CLAUDIA SUSANA FOR TIME
Sean Recchi
Diagnosed with non-Hodgkin’s lymphoma at age 42.
Total cost, in advance, for Sean’s treatment plan and
initial doses of chemotherapy: $83,900. Charges for
blood and lab tests amounted to more than $15,000; with
Medicare, they would have cost a few hundred dollars
hospitals all over the United States.”
The total cost, in advance, for Sean to get his treatment plan and
initial doses of chemotherapy was $83,900.
Why?
The first of the 344 lines printed out across eight pages of his hospital
bill — filled with indecipherable numerical codes and acronyms —
seemed innocuous. But it set the tone for all that followed. It read, “1
ACETAMINOPHE TABS 325 MG.” The charge was only $1.50, but it
was for a generic version of a Tylenol pill. You can buy 100 of them on
Amazon for $1.49 even without a hospital’s purchasing power.
(
In-Depth Video
:
The
Exorbitant Prices of Health Care
)
Dozens of midpriced items were embedded with similarly aggressive

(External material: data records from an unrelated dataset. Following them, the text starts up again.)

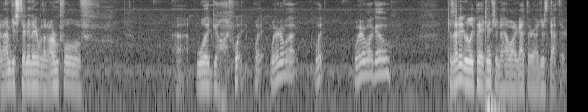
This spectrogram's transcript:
And I'm just standing there with an armful of uh, wood, going, "What? What? Where do I? What? where do I go? Because I didn't really pay attention to how I got there. I just got there.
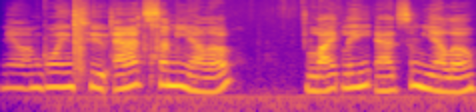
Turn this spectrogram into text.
Now I'm going to add some yellow, lightly add some yellow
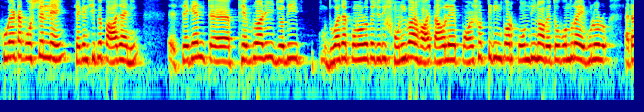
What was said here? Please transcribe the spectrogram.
খুব একটা কোশ্চেন নেই সেকেন্ড শিপে পাওয়া যায়নি। সেকেন্ড ফেব্রুয়ারি যদি দু হাজার পনেরোতে যদি শনিবার হয়, তাহলে পঁয়ষট্টি দিন পর কোন দিন হবে? তো বন্ধুরা, এগুলোর একটা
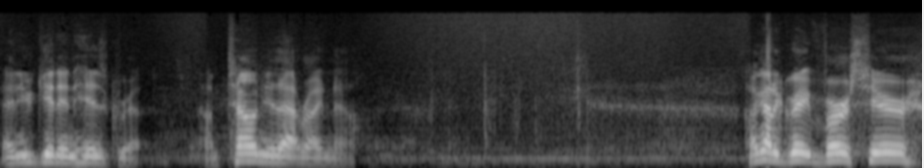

markups, like $283.00 for a “CHEST, PA AND LAT 71020.” That’s a
simple chest X-ray, for which MD Anderson is routinely paid $20.44
when it treats a patient on Medicare, the government health care
program for the elderly.
Every time a nurse drew blood, a “ROUTINE VENIPUNCTURE”
charge of $36.00 appeared, accompanied by charges of $23 to $78 for
each of a dozen or more lab analyses performed on the blood sample.
In all, the charges for blood and other lab tests done on Recchi
amounted to more than $15,000. Had Recchi been old enough for
Medicare, MD Anderson would have been paid a few hundred dollars
for all those tests. By law, Medicare’s payments approximate a
hospital’s cost of providing a service, including overhead, equipment
and salaries.
On the second page of the bill, the markups got bolder. Recchi was charged $13,702 for “1 RITUXIMAB INJ 660 MG.” That’s
an injection of 660
mg
of a cancer wonder drug called Rituxan. The average price paid by all hospitals for this dose is about
$4,000, but MD Anderson probably gets a volume discount that would make its cost $3,000 to $3,500. That means the
nonprofit cancer center’s paid-in-advance markup on Recchi’s lifesaving shot would be about 400%.
When I asked MD Anderson to comment on the charges on Recchi’s bill, the cancer center released a written statement that
said in part, “The issues related to health care finance are complex for patients, health care providers, payers and
government entities alike … MD Anderson’s clinical billing and collection practices are similar to those of other major
hospitals and academic medical centers.”
The hospital’s hard-nosed approach pays off. Although it is officially a nonprofit unit of the University of Texas, MD
Anderson has revenue that exceeds the cost of the world-class care it provides by so much that its operating profit for the